I spent three days at Rak Tamachat, but it felt like a lot longer. Probably something to do with the 6am gong that got us up in the mornings after a night spent under a mosquito net with the very real threat of snakes and scorpions – but also the sheer amount of projects that there are to fill your time with.
The tasks I was put to work on went something like this:
- singing African songs in a circle on the concrete of the open ‘sala’ – the central community space – and being told to ‘really let go!’ Loudly. At 6am. My jubilation couldn’t be contained.
- scattering seedlings with a group of men who hailed from England, Pakistan, Dubai and Australia, followed by pruning lemongrass and planting seeds in tiny flowerpots with Robin and Nong
- riding in a truck with a group of Thai farmers through the rice paddies to a giant rice thresher machine, where we scooped rice husks into old rice bags and transported them back to the farm – sitting on top of them in the back of the truck.
- making compost in the pouring rain (after carefully removing all the silver jewellery on my body after being told that people keep being struck by lightning in Thailand) from a mix of slippery red clay mud, the aforementioned rice husks, wheelbarrow loads of sand, and cow manure.
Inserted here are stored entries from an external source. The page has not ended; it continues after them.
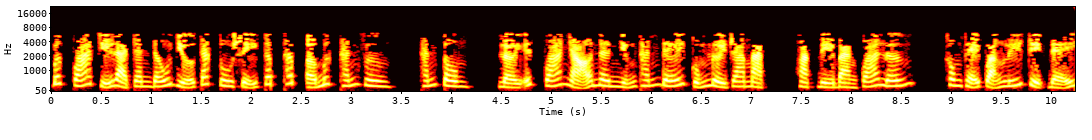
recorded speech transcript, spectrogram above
bất quá chỉ là tranh đấu giữa các tu sĩ cấp thấp ở mức Thánh Vương, Thánh Tôn, lợi ích quá nhỏ nên những thánh đế cũng lười ra mặt, hoặc địa bàn quá lớn, không thể quản lý triệt để.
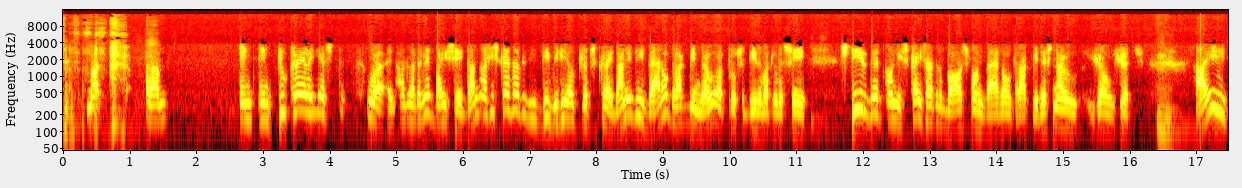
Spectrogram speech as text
Maar ehm um, en en toe kry hy eers o en laat ek net by sê, dan as jy skryf dat die, die video klips kry, dan het die wêreld rugby nou 'n prosedure wat hulle sê stuur dit aan die skeieregterbaas van wêreld rugby. Dis nou Joel Judge. Hmm. Hy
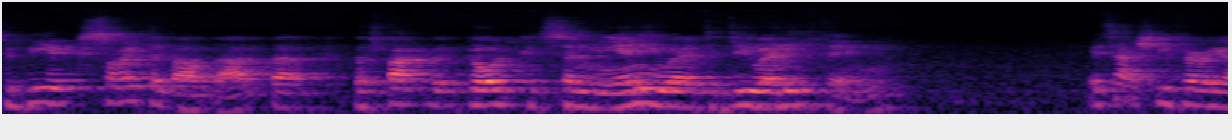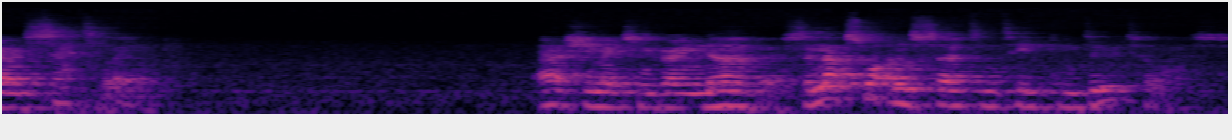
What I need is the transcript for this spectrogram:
to be excited about that, that the fact that God could send me anywhere to do anything, it's actually very unsettling. Actually makes me very nervous. And that's what uncertainty can do to us.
After the initial shock that I was (gasp!) expected to brave it out in the monsoonal shower, I actually realised how refreshing an experience it was to simply not care about the weather. I can’t really remember the last time I didn’t race for shelter, or at least scavenge for a waterproof, when the rains hit. Steadfastly digging up mud and stomping around in cow manure was, despite all my initial misgivings, actually really fun.
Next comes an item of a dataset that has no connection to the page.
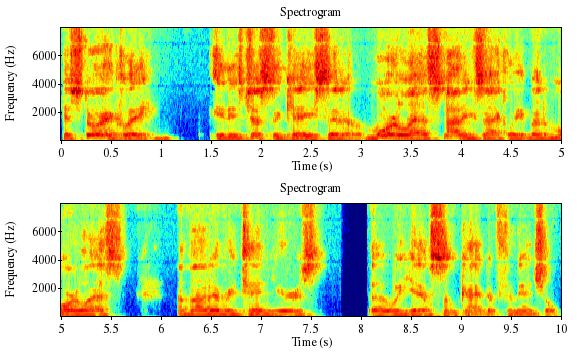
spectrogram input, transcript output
Historically, it is just the case that more or less, not exactly, but more or less, about every 10 years, uh, we have some kind of financial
But this was just a single day’s work. By the time we were carting wheelbarrows of the newly created compost to shovel around the freshly planted trees near the compost toilet, my enthusiasm was starting to wane somewhat – and the lazy little voice in my head was desperate for a cup of tea and a sit down. I headed for the banana leaf showers and attempted washing my very muddy trousers at the same time as pouring buckets of cold rain water over my head.
I resolved to be able to handle this kind of work at some point in my life.
People seriously don’t respect farmers and land labourers enough: this is SO much hard graft! And I’d love to be able to dedicate my time to something like this. Six months of travelling has definitely been a rollercoaster this time – maybe there’s another six month window in the future somewhere that has a permaculture farm position with my name on it?
After a few days amongst the interns and the teachers, we bid farewell to Rak Tamachat, and Howard, Nong, Robin and I set off for their farm, located in the small village of Nong Weang.
But not before an introduction to yet another of Thailand’s famed elements; the mall.
Window shopping for farangs
We wandered through the food court, trying such delicacies as bean cakes, palm sugar sponge, peanut satay and lotus flower seeds. It was a great introduction to the craziness of the foods I’d be trying once I arrived at their farm, and it was also a wonderful chance to see Thai people going about their daily shopping-based business – and all the farangs that accompany them.
I hadn’t really been aware of farang culture before I arrived in Thailand, but it’s definitely a sight to see. Western men, normally in the older age bracket, walking around with their Thai spouses, and often adopted children, shopping in the supermarket aisles for Oreos and peanut butter. And I really can’t help staring, but the immediate story behind the relationship fascinates me.
How did they meet? How long have they been together? How much of a monumental change has it made to both parties’ lives?
It’s difficult for me to make judgements, though, because I spent the next week living with a prime exception to the farang rule: Howard and Nong, my farm-running hosts. These guys, their immediate family and the villagers they live among gave me such an insight into a whole world of different things; not just permaculture and farming, but how to behave as a family, how to respect the people around you, how to think outside the box and, most importantly, how to live every day to its fullest, because you never know what’s going to happen.
In fact, there’s so much to say about my time with them that I think they need another blog post all to themselves…